— TO DO —
For the string "spoken", state the number of lines in the data that contain it, and nothing else.

(Dataset entries)
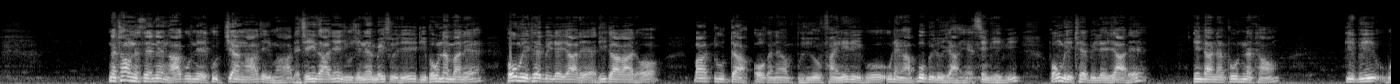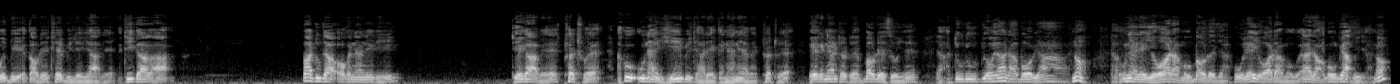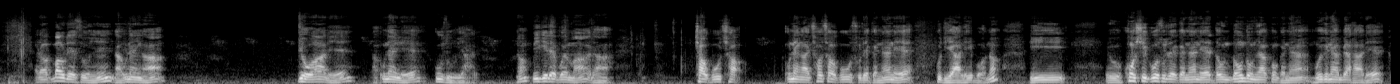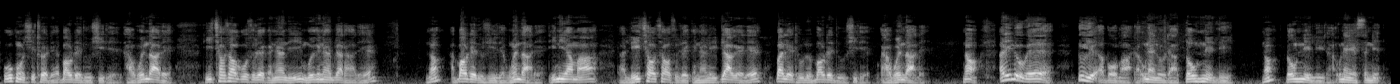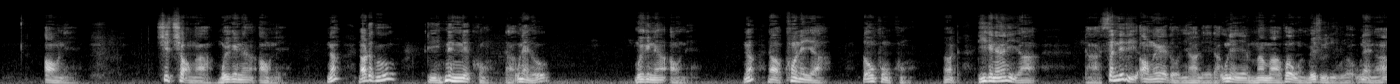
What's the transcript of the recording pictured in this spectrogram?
2025ခုနှစ်အခုကြံ5ချိန်မှာတစ်ချိန်သာချင်းယူခြင်းတဲ့မိတ်ဆွေတွေဒီဖုန်းနံပါတ်နဲ့ဖုန်းမေထည့်ပေးလိုက်ရတယ်အဓိကကတော့ပါတူတာ organ ဗီဒီယိုဖိုင်လေးတွေကိုဥနိုင်ကပို့ပေးလို့ရရင်အဆင်ပြေပြီဖုန်းမေထည့်ပေးလိုက်ရတယ်အင် တာနက်ဖို့2000 KB ဝေပေးအကောင့်ထဲထည့်ပေးလိုက်ရတယ်အဓိကကပါတူတာ organ လေးတွေဒီကပဲထွက်ထွက်အခုဥနိုင်ရေးပေးထားတဲ့ကဏ္ဍတွေကပဲထွက်ထွက်ဘယ်ကဏ္ဍထွက်ထွက်ပေါက်တယ်ဆိုရင်ဒါအတူတူပျော်ရတာပေါ့ဗျာနော်ဒါဥနိုင်လည်းရောရတာမဟုတ်ပေါက်တော့ကြကိုလည်းရောရတာမဟုတ်အဲဒါကြောင့်အကုန်ပြပေးတာနော်အဲ့တော့ပေါက်တယ်ဆိုရင်ဒါဥနိုင်ကပျော်ရတယ်ဦးနိုင်လည်းကုစုရတယ်နော်ပြီးခဲ့တဲ့ပွဲမှာဒါ696ဦးနိုင်က669ဆိုတဲ့ကဏ္ဍနဲ့ကုတရားလေးပေါ့နော်ဒီ ဟိုခွန်ရှိကိုဆိုတဲ့ကဏ္ဍနဲ့3 3 3ညခွန်ကဏ္ဍမွေးကဏ္ဍပြထားတယ်ကိုခွန်ရှိထွက်တယ်ပေါက်တဲ့သူရှိတယ်ဒါဝင်းသားတယ်ဒီ669ဆိုတဲ့ကဏ္ဍဒီမွေးကဏ္ဍပြထားတယ်နော်အပေါက်တဲ့သူရှိတယ်ဝင်းသားတယ်ဒီနေရာမှာဒါ466ဆိုတဲ့ကဏ္ဍလေးပြခဲ့တယ်ပတ်လက်ထူလို့ပေါက်တဲ့သူရှိတယ်ဒါဝင်းသားတယ်နော်အဲ့ဒီလိုပဲသူ့ရဲ့အပေါ်မှာဒါဦးနိုင်တို့ဒါ3နှစ်လေးနော်3နှစ်လေးဒါဦးနိုင်ရဲ့စနစ်အောင်နေ865မွေးကဏ္ဍအောင်နေနော်နောက်တစ်ခုဒီနှစ်နှစ်ခွန်ဒါဦးနိုင်တို့မွေးကဏ္ဍအောင်နေနော်နောက်900 3ခွန်ခွန်နော်ဒီကဏ္ဍတွေက ဒါစနစ်တွေအောင်ခဲ့တော့ညာလေဒါဦးနိုင်ရဲ့မန်မာဖွဲ့ဝင်မိတ်ဆွေတွေကိုတော့ဦးနိုင်က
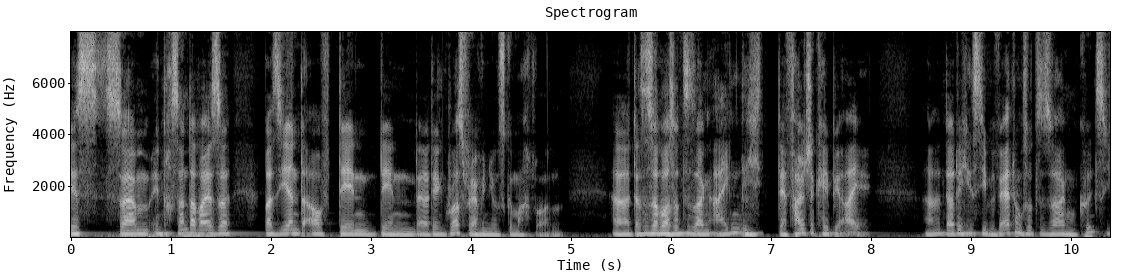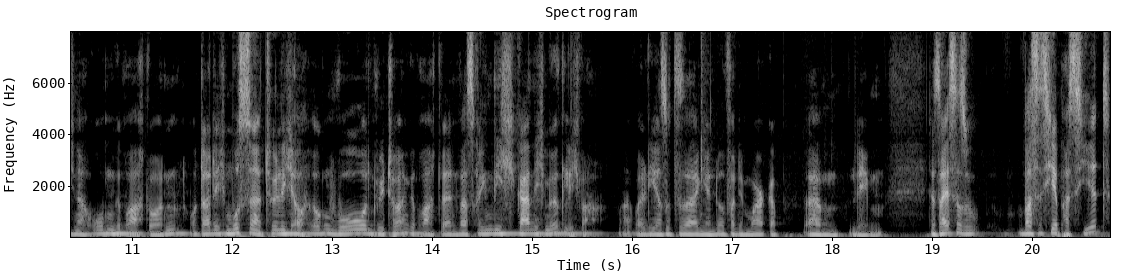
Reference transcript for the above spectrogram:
ist ähm, interessanterweise basierend auf den, den, äh, den Gross Revenues gemacht worden. Äh, das ist aber sozusagen eigentlich der falsche KPI. Ja, dadurch ist die Bewertung sozusagen künstlich nach oben gebracht worden und dadurch musste natürlich auch irgendwo ein Return gebracht werden, was eigentlich gar nicht möglich war, weil die ja sozusagen ja nur von dem Markup ähm, leben. Das heißt also, was ist hier passiert?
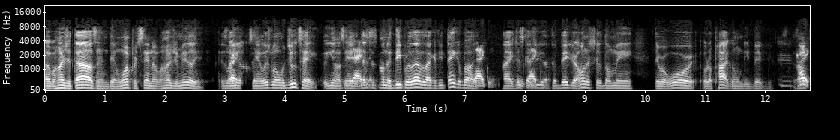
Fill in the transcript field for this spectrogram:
of a hundred thousand than one percent of a hundred million. It's like Right. you know what I'm saying. Which one would you take? You know what I'm saying. Exactly. That's just on a deeper level. Like if you think about it, like just because Exactly. you got the bigger ownership don't mean the reward or the pot gonna be bigger. Right.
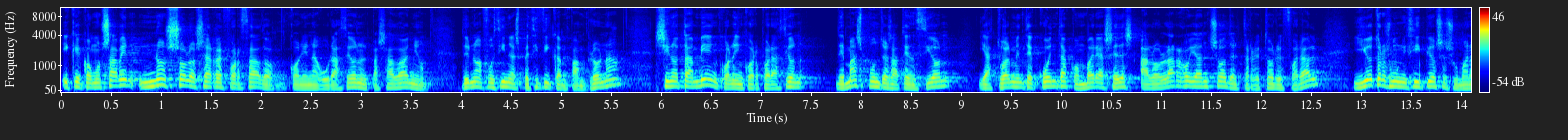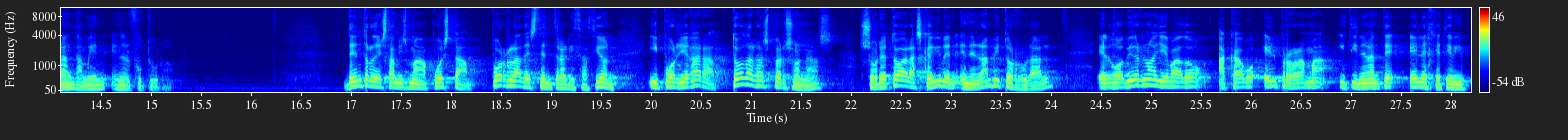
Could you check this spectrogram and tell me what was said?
y que, como saben, no solo se ha reforzado con la inauguración el pasado año de una oficina específica en Pamplona, sino también con la incorporación de más puntos de atención y actualmente cuenta con varias sedes a lo largo y ancho del territorio foral y otros municipios se sumarán también en el futuro. Dentro de esta misma apuesta por la descentralización y por llegar a todas las personas, sobre todo a las que viven en el ámbito rural, el Gobierno ha llevado a cabo el programa itinerante LGTBI+,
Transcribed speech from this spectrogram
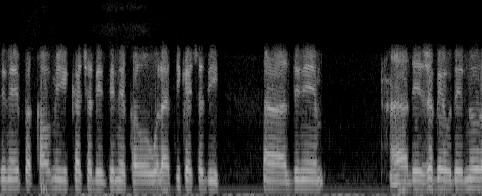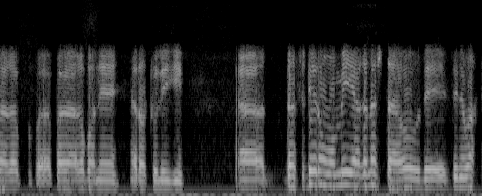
ځینې په قومي کچه دي ځینې په ولایتي کچه دي ځینې د ژبې او د نور هغه په هغه باندې راټولېږي د ډېر عمومي هغه نشته او د ځینې وخت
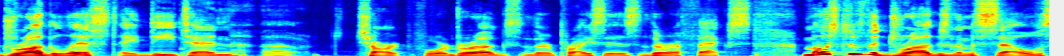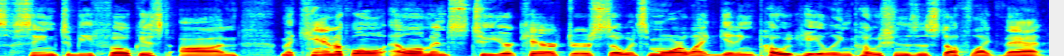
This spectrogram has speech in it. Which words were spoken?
drug list, a D10 uh, chart for drugs, their prices, their effects. Most of the drugs themselves seem to be focused on mechanical elements to your character, so it's more like getting po- healing potions and stuff like that.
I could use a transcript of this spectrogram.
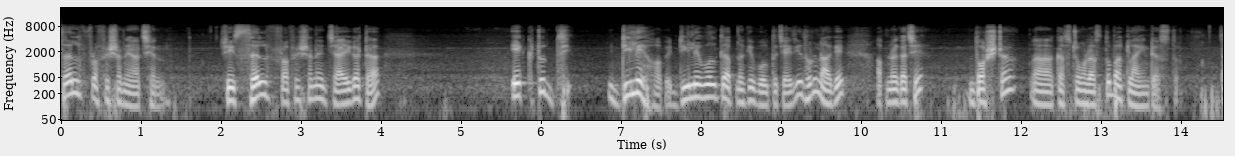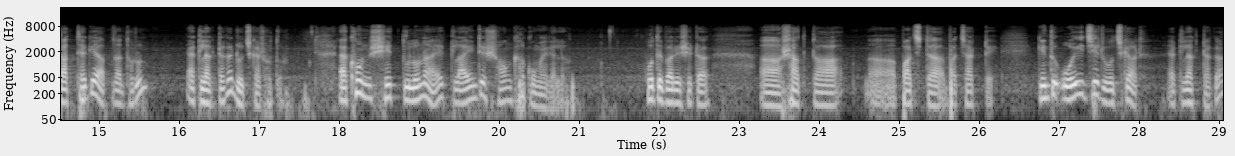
সেলফ প্রফেশনে আছেন, সেই সেলফ প্রফেশনের জায়গাটা একটু ডিলে হবে। ডিলে বলতে আপনাকে বলতে চাই যে, ধরুন আগে আপনার কাছে দশটা কাস্টমার আসতো বা ক্লায়েন্ট আসতো। তার থেকে আপনার ধরুন এক লাখ টাকা রোজগার হতো। এখন সে তুলনায় ক্লায়েন্টের সংখ্যা কমে গেল। হতে পারে সেটা সাতটা পাঁচটা বা চারটে। কিন্তু ওই যে রোজগার, এক লাখ টাকা,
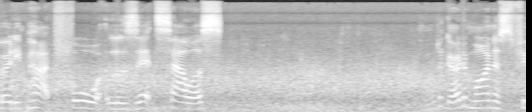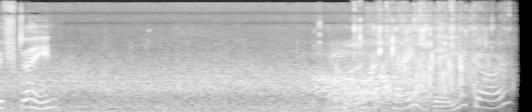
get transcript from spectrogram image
Birdie putt for Lizette Salas. Well, to go to minus 15. Oh, okay, there you go.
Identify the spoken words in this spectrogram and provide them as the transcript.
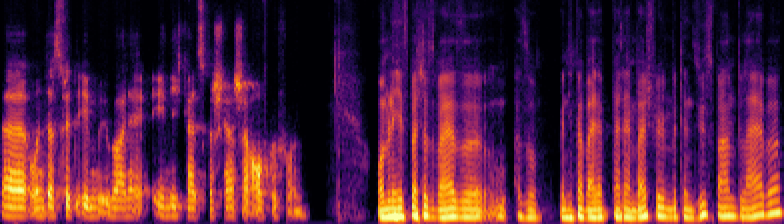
äh, und das wird eben über eine Ähnlichkeitsrecherche aufgefunden. Und wenn ich jetzt beispielsweise, also wenn ich mal bei, bei deinem Beispiel mit den Süßwaren bleibe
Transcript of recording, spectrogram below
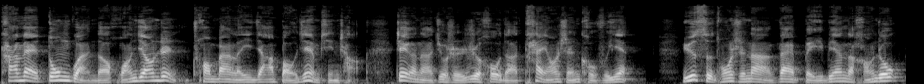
他在东莞的黄江镇创办了一家保健品厂，这个呢就是日后的太阳神口服液。与此同时呢，在北边的杭州，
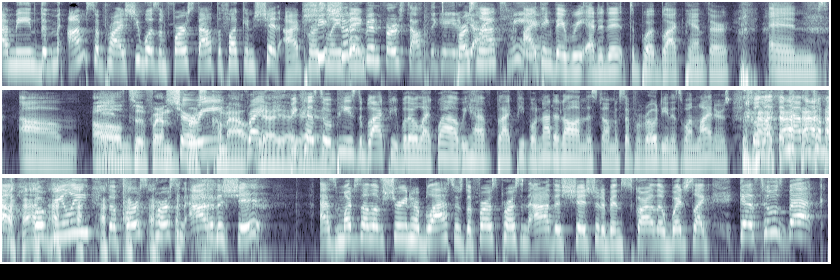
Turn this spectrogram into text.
I mean, the, I'm surprised she wasn't first out the fucking shit. I personally think. she should have been first out the gate. personally, if you ask me. I think they re-edited it to put Black Panther and um Oh, and to- for them to first come out? right? Yeah, yeah, because yeah, to appease the black people, they were like, "Wow, we have black people not at all in this film except for Rhodey and his one-liners, so let them have them come out." But really, the first person out of the shit. As much as I love Shuri and her blasters, the first person out of this shit should have been Scarlet Witch. Like, guess who's back?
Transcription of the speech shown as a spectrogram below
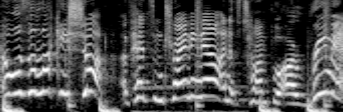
It was a lucky shot. I've had some training now, and it's time for a rematch.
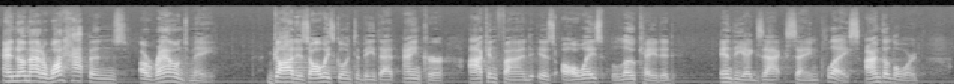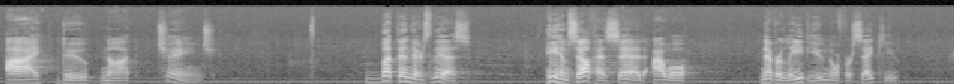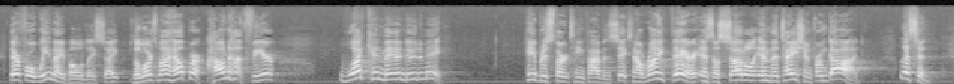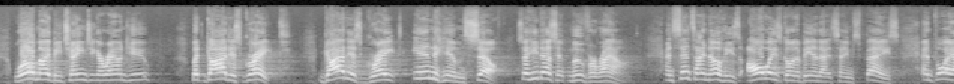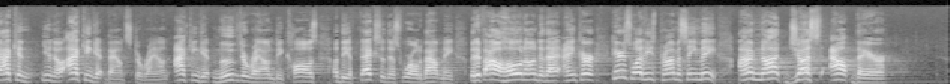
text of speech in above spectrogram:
And no matter what happens around me, God is always going to be that anchor I can find is always located in the exact same place. I'm the Lord. I do not change. But then there's this He Himself has said, I will never leave you nor forsake you. Therefore, we may boldly say, The Lord's my helper. I'll not fear. What can man do to me? Hebrews 13, 5 and 6. Now, right there is a subtle invitation from God. Listen, world might be changing around you, but God is great. God is great in Himself, so He doesn't move around. And since I know He's always going to be in that same space, and boy, I can, you know, I can get bounced around. I can get moved around because of the effects of this world about me. But if I'll hold on to that anchor, here's what He's promising me I'm not just out there,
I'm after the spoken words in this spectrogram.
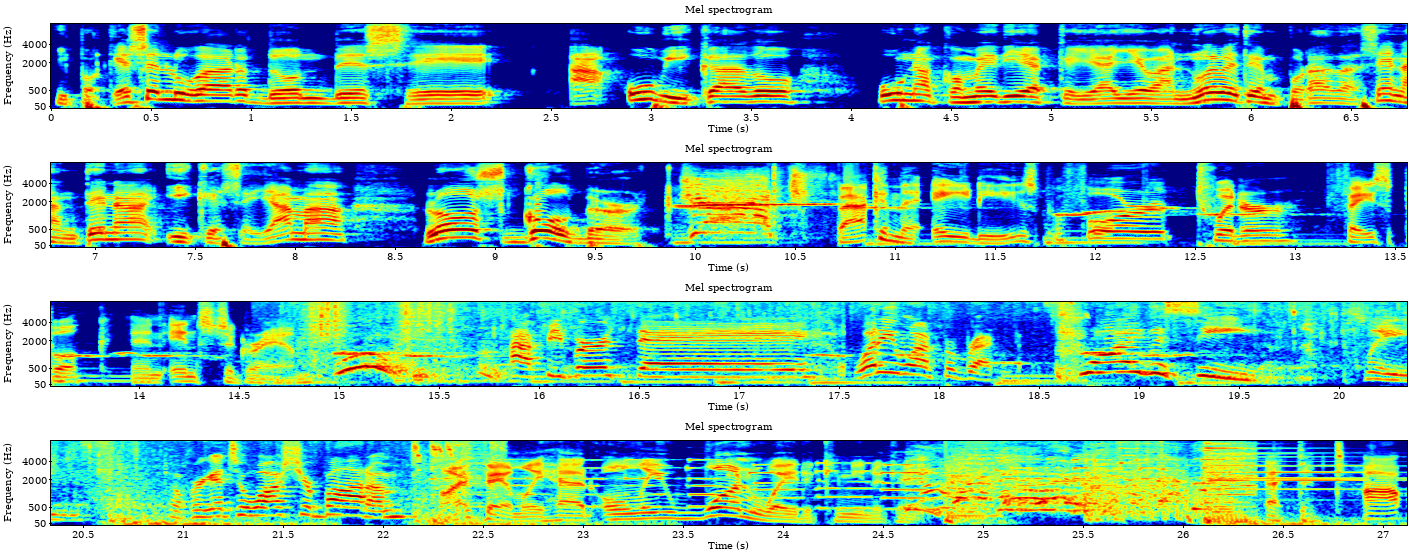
y porque es el lugar donde se ha ubicado una comedia que ya lleva nueve temporadas en antena y que se llama Los Goldberg. Back in the 80s, before Twitter, Facebook, and Instagram. Happy birthday! What do you want for breakfast? Privacy! Please. Don't forget to wash your bottom. My family had only one way to communicate at the top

— WRITTEN RESPONSE —
3